*Required work*: Print every line below exactly as written, but leave the pictures behind.

*Extracted entries*:
──────

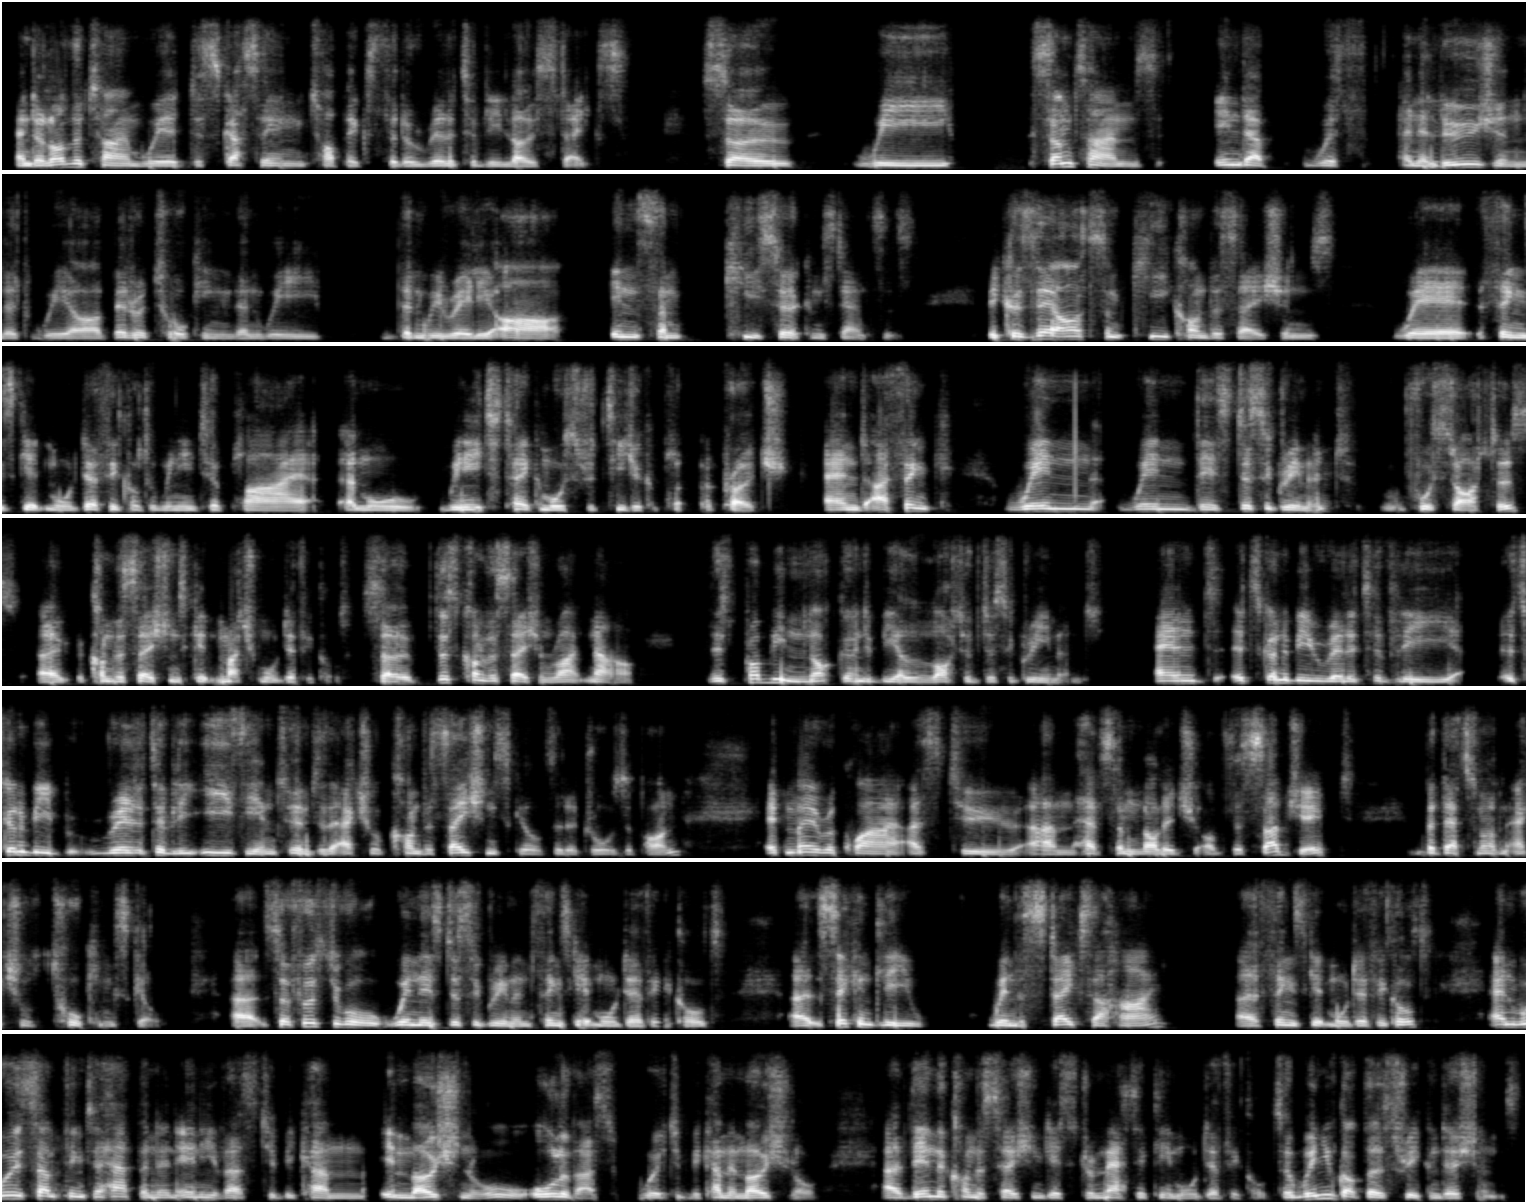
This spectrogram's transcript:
And a lot of the time we're discussing topics that are relatively low stakes. So we sometimes end up with an illusion that we are better at talking than we than we really are in some key circumstances. Because there are some key conversations where things get more difficult and we need to apply a more we need to take a more strategic ap- approach. And i think when when there's disagreement for starters uh, conversations get much more difficult. So this conversation right now there's probably not going to be a lot of disagreement and it's going to be relatively it's going to be relatively easy in terms of the actual conversation skills that it draws upon it may require us to um, have some knowledge of the subject, but that's not an actual talking skill. Uh, so, first of all, when there's disagreement, things get more difficult. Uh, secondly, when the stakes are high, uh, things get more difficult. And were something to happen and any of us to become emotional, all of us were to become emotional, uh, then the conversation gets dramatically more difficult. So, when you've got those three conditions,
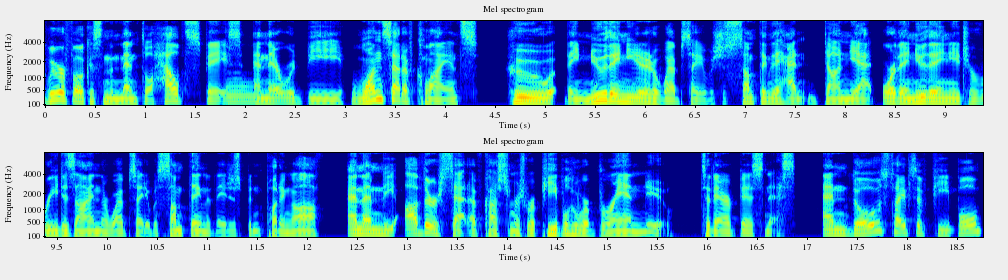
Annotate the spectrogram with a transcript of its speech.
We were focused in the mental health space, mm. and there would be one set of clients who they knew they needed a website. It was just something they hadn't done yet, or they knew they needed to redesign their website. It was something that they just been putting off. And then the other set of customers were people who were brand new to their business. And those types of people,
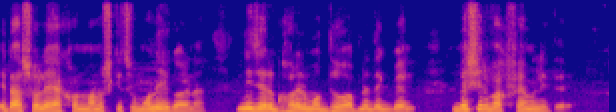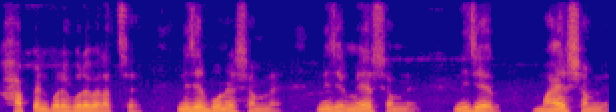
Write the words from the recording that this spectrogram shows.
এটা আসলে এখন মানুষ কিছু মনেই করে না। নিজের ঘরের মধ্যেও আপনি দেখবেন, বেশিরভাগ ফ্যামিলিতে হাফ প্যান্ট পরে ঘুরে বেড়াচ্ছে নিজের বোনের সামনে, নিজের মেয়ের সামনে, নিজের মায়ের সামনে।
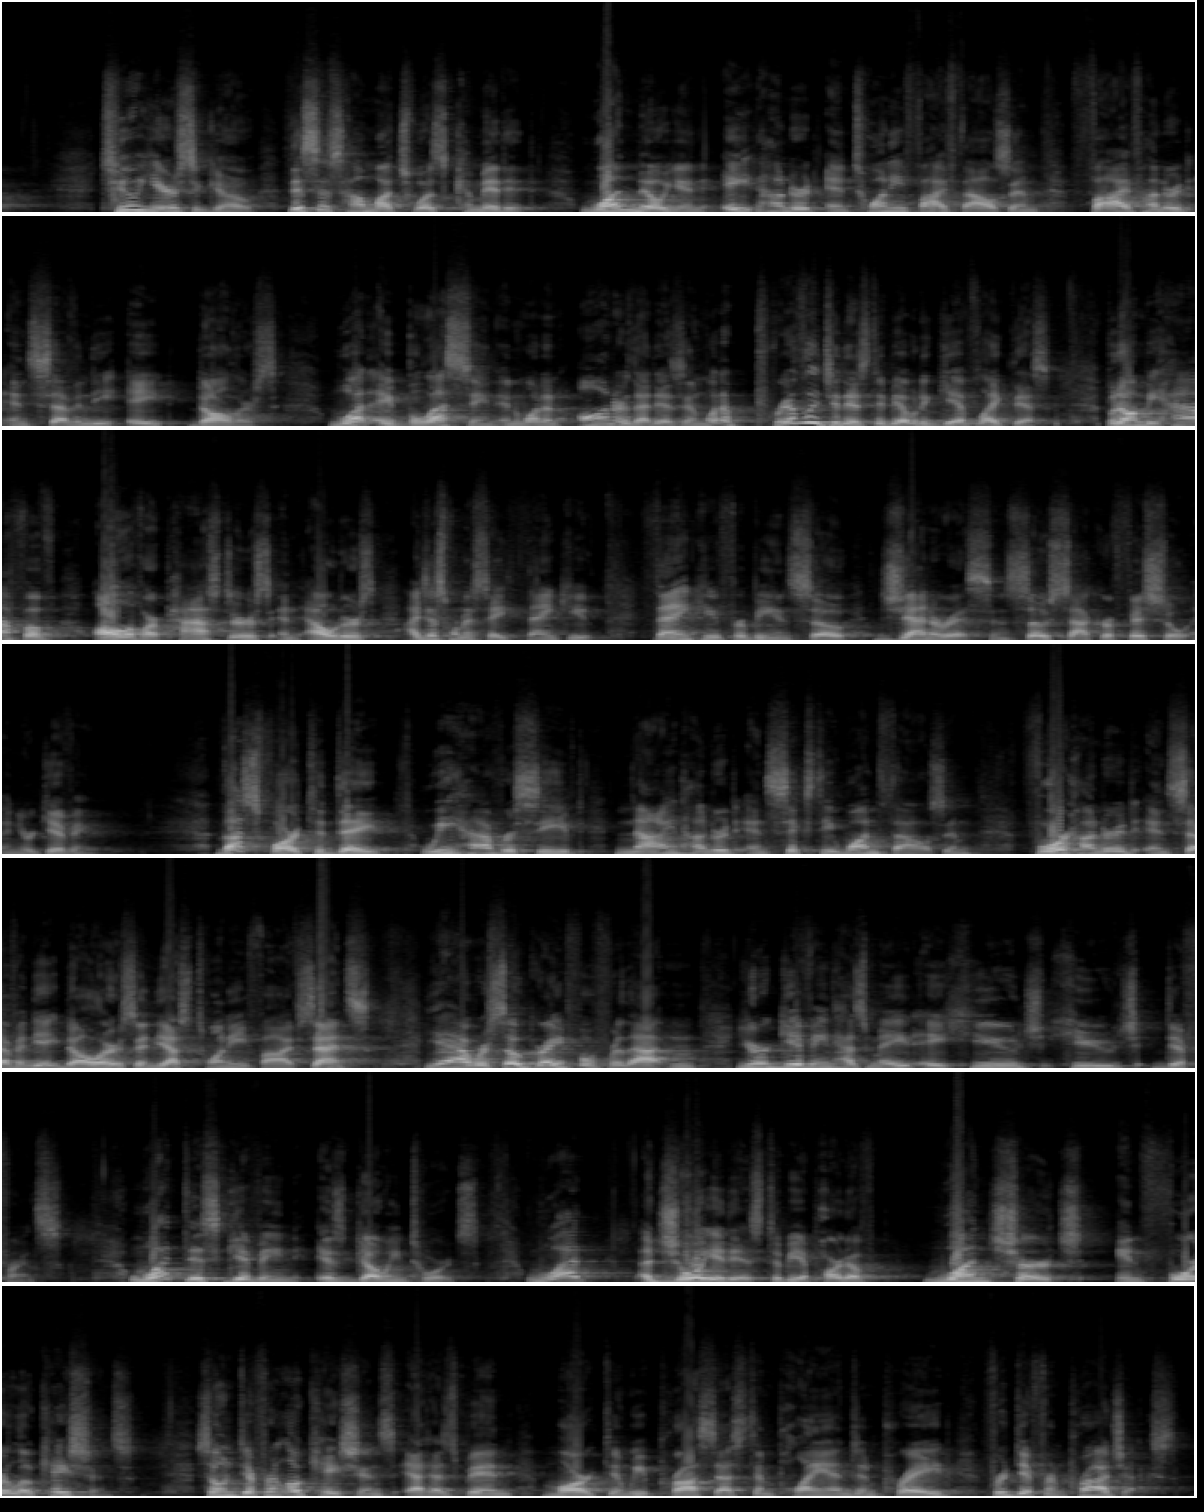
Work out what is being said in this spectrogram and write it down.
Two years ago, this is how much was committed $1,825,578. What a blessing and what an honor that is, and what a privilege it is to be able to give like this. But on behalf of all of our pastors and elders, I just want to say thank you. Thank you for being so generous and so sacrificial in your giving. Thus far to date, we have received $961,478 and yes, 25 cents. Yeah, we're so grateful for that. And your giving has made a huge, huge difference. What this giving is going towards, what a joy it is to be a part of one church in four locations. So, in different locations, it has been marked and we processed and planned and prayed for different projects.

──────

*Answer to this task*:
This spectrogram's transcript:
And a lot of the time we're discussing topics that are relatively low stakes. So we sometimes end up with an illusion that we are better at talking than we than we really are in some key circumstances. Because there are some key conversations where things get more difficult and we need to apply a more we need to take a more strategic ap- approach. And i think when when there's disagreement for starters uh, conversations get much more difficult. So this conversation right now there's probably not going to be a lot of disagreement and it's going to be relatively it's going to be relatively easy in terms of the actual conversation skills that it draws upon it may require us to um, have some knowledge of the subject, but that's not an actual talking skill. Uh, so, first of all, when there's disagreement, things get more difficult. Uh, secondly, when the stakes are high, uh, things get more difficult. And were something to happen and any of us to become emotional, all of us were to become emotional, uh, then the conversation gets dramatically more difficult. So, when you've got those three conditions,
Annotate the spectrogram with a transcript of its speech.
We were focused in the mental health space, mm. and there would be one set of clients who they knew they needed a website. It was just something they hadn't done yet, or they knew they needed to redesign their website. It was something that they just been putting off. And then the other set of customers were people who were brand new to their business. And those types of people,
Write the words from the recording that this spectrogram shows.
এটা আসলে এখন মানুষ কিছু মনেই করে না। নিজের ঘরের মধ্যেও আপনি দেখবেন, বেশিরভাগ ফ্যামিলিতে হাফ প্যান্ট পরে ঘুরে বেড়াচ্ছে নিজের বোনের সামনে, নিজের মেয়ের সামনে, নিজের মায়ের সামনে।
Work out what is being said in this spectrogram and write it down.
Two years ago, this is how much was committed $1,825,578. What a blessing and what an honor that is, and what a privilege it is to be able to give like this. But on behalf of all of our pastors and elders, I just want to say thank you. Thank you for being so generous and so sacrificial in your giving. Thus far to date, we have received $961,478 and yes, 25 cents. Yeah, we're so grateful for that. And your giving has made a huge, huge difference. What this giving is going towards, what a joy it is to be a part of one church in four locations. So, in different locations, it has been marked and we processed and planned and prayed for different projects.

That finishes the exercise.